(4d) Each of the violations committed by petitioner warrants a separate and independent disciplinary response. (14) Where the offenses are "committed in concert, substantial discipline is warranted." ( Davis v. State Bar (1983) 33 Cal.3d 231, 240-241 [ 188 Cal.Rptr. 441, 655 P.2d 1276].)
(4e) In addition, petitioner offered no evidence of mitigation, failed to acknowledge any wrongdoing, and did not demonstrate any remorse for his conduct. (15) An attorney's attitude toward disciplinary proceedings may properly be considered when deciding on the appropriate sanction. ( Yokozeki v. State Bar, supra, 11 Cal.3d at p. 451; see also Grove v. State Bar (1967) 66 Cal.2d 680, 684 [ 58 Cal.Rptr. 564, 427 P.2d 164].)
(16) Finally, the two private reprovals may properly be considered. ( Davis v. State Bar, supra, 33 Cal.3d at p. 241; Hamilton v. State Bar, supra, 23 Cal.3d at p. 879; Lewis v. State Bar (1973) 9 Cal.3d 704, 715 [ 108 Cal.Rptr. 821, 511 P.2d 1173].) While these reprovals resulted from conduct which occurred over 10 years ago, they involved conduct similar to that found here. (See ante, fn. 5.) This court has noted that repetitive misconduct warrants severe discipline. (See Davis v. State Bar, supra, 33 Cal.3d at p. 241.)
Petitioner now seeks to offer evidence in mitigation regarding these reprovals. However, those orders have long been final, and this court will not reconsider them now.

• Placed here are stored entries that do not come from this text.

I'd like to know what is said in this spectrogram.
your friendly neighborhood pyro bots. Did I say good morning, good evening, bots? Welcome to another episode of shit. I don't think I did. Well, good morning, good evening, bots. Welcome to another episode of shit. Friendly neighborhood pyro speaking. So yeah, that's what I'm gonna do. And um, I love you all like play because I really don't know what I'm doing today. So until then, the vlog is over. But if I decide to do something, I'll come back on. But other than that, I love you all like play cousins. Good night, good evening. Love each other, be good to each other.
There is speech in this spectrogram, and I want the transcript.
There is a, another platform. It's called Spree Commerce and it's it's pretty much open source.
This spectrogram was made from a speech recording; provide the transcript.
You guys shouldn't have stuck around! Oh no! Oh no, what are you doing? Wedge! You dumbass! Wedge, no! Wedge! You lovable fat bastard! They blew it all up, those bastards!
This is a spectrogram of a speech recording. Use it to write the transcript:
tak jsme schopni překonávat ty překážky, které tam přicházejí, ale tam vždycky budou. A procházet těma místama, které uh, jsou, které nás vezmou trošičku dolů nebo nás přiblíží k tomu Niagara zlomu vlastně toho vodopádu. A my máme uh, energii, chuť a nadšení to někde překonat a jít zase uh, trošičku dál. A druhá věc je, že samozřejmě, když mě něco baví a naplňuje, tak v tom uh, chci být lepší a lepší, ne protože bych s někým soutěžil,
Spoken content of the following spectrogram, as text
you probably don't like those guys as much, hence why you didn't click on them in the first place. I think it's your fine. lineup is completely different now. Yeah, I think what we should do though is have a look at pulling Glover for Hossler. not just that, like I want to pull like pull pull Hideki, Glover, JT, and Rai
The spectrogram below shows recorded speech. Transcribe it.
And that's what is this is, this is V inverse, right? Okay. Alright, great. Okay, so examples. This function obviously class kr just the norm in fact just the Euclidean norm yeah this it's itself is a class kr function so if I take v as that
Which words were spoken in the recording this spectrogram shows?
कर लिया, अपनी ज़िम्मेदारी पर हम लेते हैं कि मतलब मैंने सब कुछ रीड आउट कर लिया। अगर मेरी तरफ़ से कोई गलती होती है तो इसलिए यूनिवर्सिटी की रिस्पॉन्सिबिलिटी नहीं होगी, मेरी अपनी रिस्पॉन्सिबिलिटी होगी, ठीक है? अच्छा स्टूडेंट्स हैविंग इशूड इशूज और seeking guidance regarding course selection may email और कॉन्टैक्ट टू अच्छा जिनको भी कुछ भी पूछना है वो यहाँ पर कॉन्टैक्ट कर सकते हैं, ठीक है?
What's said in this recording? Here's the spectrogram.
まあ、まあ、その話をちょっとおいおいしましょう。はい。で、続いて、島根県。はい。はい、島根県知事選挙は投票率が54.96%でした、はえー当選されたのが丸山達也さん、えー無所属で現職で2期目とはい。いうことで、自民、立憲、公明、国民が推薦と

(4f) In view of the foregoing, there is ample evidence to support the review department's recommendation.
Accordingly, petitioner is suspended from the practice of law for five years. Execution of the order of suspension is stayed, and petitioner is placed on probation for five years with conditions of probation to include actual suspension for the first year. Petitioner is ordered to comply with the other conditions of probation set forth in the review department's order, and to take and pass the Professional Responsibility Examination within the period of his actual suspension. Petitioner is ordered to comply with rule 955 of the California Rules of Court, and to perform the acts specified in subdivisions (a) and (c) of that rule within 30 and 40 days, respectively, after the effective date of this order. This order is effective 30 days after the filing of this opinion.